*Task to carry out*. Nothing but the pictures is dropped; write out all the remaining data below exactly.

Stored entries:
= = =
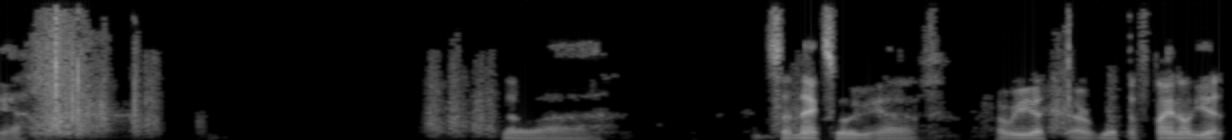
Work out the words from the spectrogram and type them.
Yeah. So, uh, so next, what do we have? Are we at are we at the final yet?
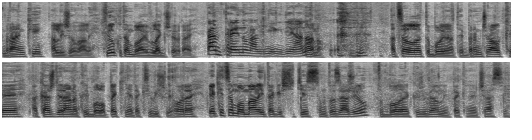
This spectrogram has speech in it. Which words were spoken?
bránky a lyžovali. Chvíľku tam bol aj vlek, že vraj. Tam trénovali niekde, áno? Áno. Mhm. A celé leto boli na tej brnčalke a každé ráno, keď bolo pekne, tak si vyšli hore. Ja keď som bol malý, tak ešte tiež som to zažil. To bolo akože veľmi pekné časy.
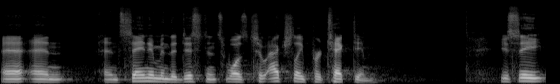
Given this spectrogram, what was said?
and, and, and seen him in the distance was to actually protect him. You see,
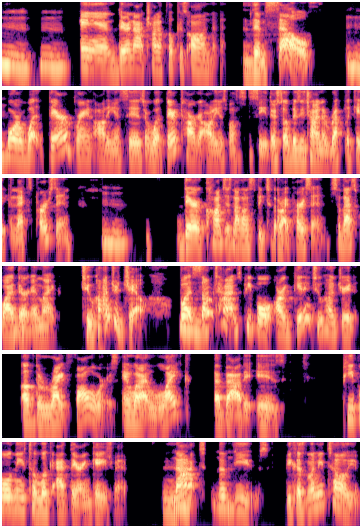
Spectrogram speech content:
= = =
*Exercise answer*.
Work out the words from the spectrogram and type them.
Yeah. So, uh, so next, what do we have? Are we at are we at the final yet?
This spectrogram has speech in it. Which words were spoken?
bránky a lyžovali. Chvíľku tam bol aj vlek, že vraj. Tam trénovali niekde, áno? Áno. Mhm. A celé leto boli na tej brnčalke a každé ráno, keď bolo pekne, tak si vyšli hore. Ja keď som bol malý, tak ešte tiež som to zažil. To bolo akože veľmi pekné časy.
Given this spectrogram, what was said?
and, and, and seen him in the distance was to actually protect him. You see,
Spectrogram speech content:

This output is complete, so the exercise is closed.